    I think the first premise is false. Countless numbers of people act against any sort of establishment for a multitude of reasons. I think a better premise is that most humans would not act in such a way that is contrary to their own survival or well-being unless under distress or coercion (then again I wouldn't limit such a claim to just those two).

    In terms of survival, I do not think morality is even relevant because in the face of real danger, most, if not all people, would suspend their moral values for the sake of living another day. This is something that I do not think can and should be judge because given the circumstances, I think most (and I say most) people would act the same way and this is something I know from personal experience.

    Your second premise I think is valid and true. Different cultures and religions have different values systems. So relativism seems to be the case here.

    I would have to say subjective morals are not valid and for one reason: In the U.S. (I'm not sure of other places) we try to embrace relativism but we practice and treat morality as if its absolute. This is the case when we consider punishment for ones actions. A relativist would not only focus on rehabilitation but would teach one not to judge another person's actions because their actions "may" be right for that individual. As a matter of fact from a relativist standpoint the individual should not even be punished. Of course we do not treat people in this manner so consequently our criminal justice system does not operate in this way. Even our international laws do not operate in that way.
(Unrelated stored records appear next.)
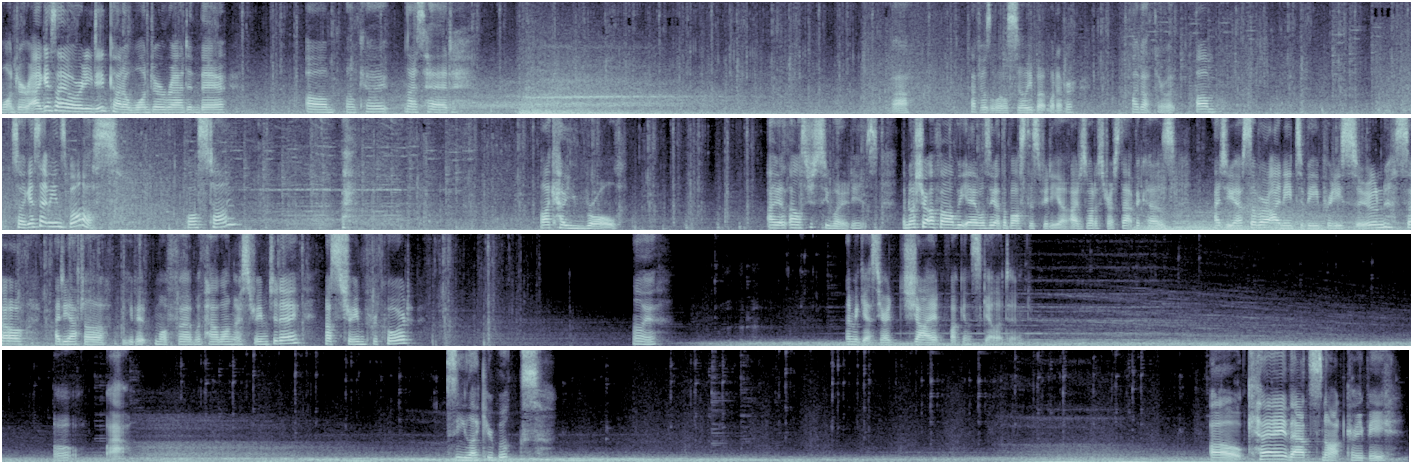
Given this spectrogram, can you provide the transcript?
wander. I guess I already did kind of wander around in there. Um, okay. Nice head. Wow. That feels a little silly, but whatever. I got through it. Um. So I guess that means boss. Boss time? I like how you roll. I, I'll just see what it is. I'm not sure if I'll be able to get the boss this video. I just want to stress that because I do have somewhere I need to be pretty soon. So I do have to be a bit more firm with how long I stream today. Not stream, record. Oh yeah. Let me guess, you're a giant fucking skeleton. Oh, wow. See, you like your books? Okay, that's not creepy.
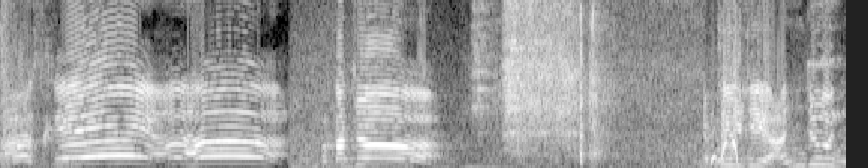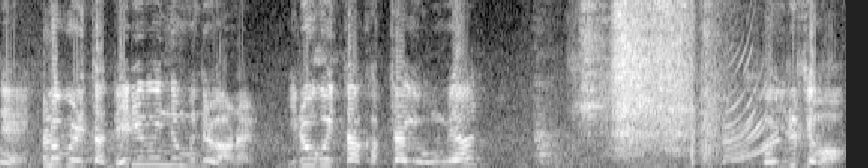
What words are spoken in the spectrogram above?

Maybe in a culture that is not as sophisticated subjective morality may be great for the individual but for lager systems, there has to be some sort of absolutism or establishment, which I think most laws are based on.

    So when it comes to morality, it seems like there really is no dichotomy that can be set up between subjectivity and absolutism.
  • Apr 21 2012: Douglas,

    There has been a long discussion on the TED talk you linked to above, Frans de Waal "Moral behavior in animals" .Just for your information. You might like to check it out !

    I am also very interested in this question.

    But I'm not so sure I am comfortable with the word "valid" the way you use it here, as in ... "Do you have a valid drivers licence?"..To use this word interchangeably with the idea of morality. Do you mean to as if it is "well founded" in any degree, it being of an obvious "subjective" nature?.. we can search a long time to find a common denominator with everyone else's sense of what is moral for them and what is moral for me, but you are in search of ... a shared "idea" of morality...?

    Is your question really this ... Where is this common denominator in regards to moral behavior. If it is only subjective, can it really have any validity in any way?... If it doesn't apply to everyone alike..? You wish to find a vantage point where morality can be place as being something "objective" or "real"....

    Do I interpret you correctly?

    Due to those very grounds of moralities subjective nature, we can, as human beings, "work upon ourselves" in terms of developing our own moral actions... "moralizing" is something quite different. That is "me" telling "you" how to behave.

    Social / religious / family / cultural influences all have their seeds planted within us from when we were small. Much is planted from these impulses. But for the flower to grow, it also needs sunlight, air, water and earth. Several factors must play into the picture. .. otherwise nothing will develop from the seed.

    We are the gardener.... tending our own garden